The agreement entered between the cloud service provider companies and the client or the user of the clouding service is cloud service level agreement (SLA). This is a type of a commitment that is signed between the service provider companies and the users of the clouding services. The agreement defines the different aspects of the services and responsibilities that are agreed on mutually between the service user and the service provider. It can between two or more parties. The agreement happened between the parties has many components which are defined from starting of the service till the termination of the agreement. Service level agreements helps in proper monitoring of the services in cloud computing. These define the quality of the service the company must provide to the customers till the end of the service agreement.
SLA is responsible for setting the security system required for management of the clouding space and free from intruders and vulnerabilities and also explains well about the backup plan the company has already set to prevent the data loss of any of the customers for the failure of the performances.

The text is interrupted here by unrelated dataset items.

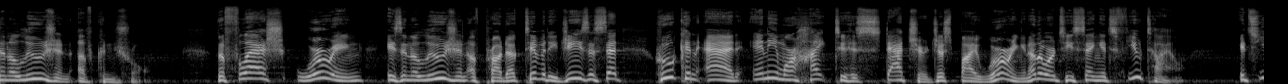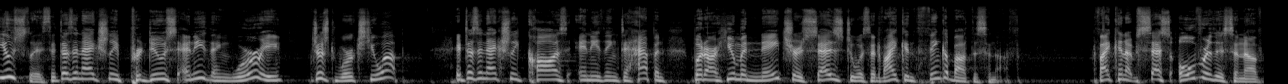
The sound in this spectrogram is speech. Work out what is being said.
an illusion of control. The flesh worrying is an illusion of productivity. Jesus said, Who can add any more height to his stature just by worrying? In other words, he's saying it's futile, it's useless, it doesn't actually produce anything. Worry just works you up. It doesn't actually cause anything to happen. But our human nature says to us that if I can think about this enough, if I can obsess over this enough,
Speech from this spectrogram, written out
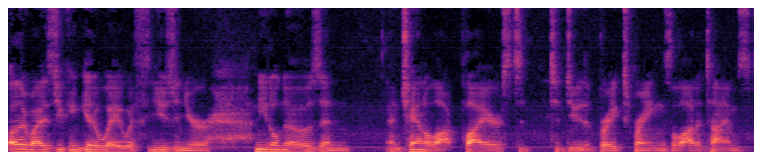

There are many challenges associated with the clouding services which both provider and user face. SLA defines the terms and conditions which are agreed upon by both the parties for provisioning and consuming of the clouding service. SLA clearly defines and sets the expectations for both the parties. For the purpose of the development of an effective SLA, there are certain criteria which are needed to be established between both the provider and the user of the service. “Although there are many energy-aware resource management solutions for Cloud data centers, existing approaches focus on minimizing energy consumption while ignoring the SLA violation at the time of virtual machine (VM) deployment” (Zhou, 2018).
1) Cloud hardware and software: the cloud service provider must use all the essential hardware and the software devices required for providing the services effectively to the customers potentially. The agreement must include the hardware devices that the company would be using to provide the services. When the company knows the equipments and the software specifications of the hardware devices then it becomes easy for the providers to build the cloud construction environment and teach staff about it. “Resource overbooking is one way to reduce the usage of active hosts and networks by placing more requests to the same amount of resources” (Son, 2017).
2) Customer Responsibility: the clouding responsibility is not solely hold by the provider companies but it is shared between the user and the provider both. The provider companies should well explain about the roles and responsibilities of the users before entering into an agreement.
3) Disaster recovery and backup: the service provider companies should be well equipped with a disaster recovery plan so that there is not any kind of data loss of any customer. The system must be updated with automatic backup technology and must be mentioned about its use and blueprint into the agreement. This will make the user satisfied about the data saved in the clouding space provided by the service provider companies.
4) Data Ownership: the service level agreement must clearly specify the ownership status of the data to make everything clear and transparent between the user and the service provider and avoid any kind of future conflicts.
5) Availability: the service level agreement must clearly specify the provider’s promised availabilities. The network and the service must be same throughout the agreement and must not break in between the agreement. The promises made should be accomplished upto 99.99% successfully. “As SLAs are critical for cloud deployments and wider adoption of cloud services, the management of SLAs in cloud and IoT has thus become an important and essential aspect” (Mubeen, 2017).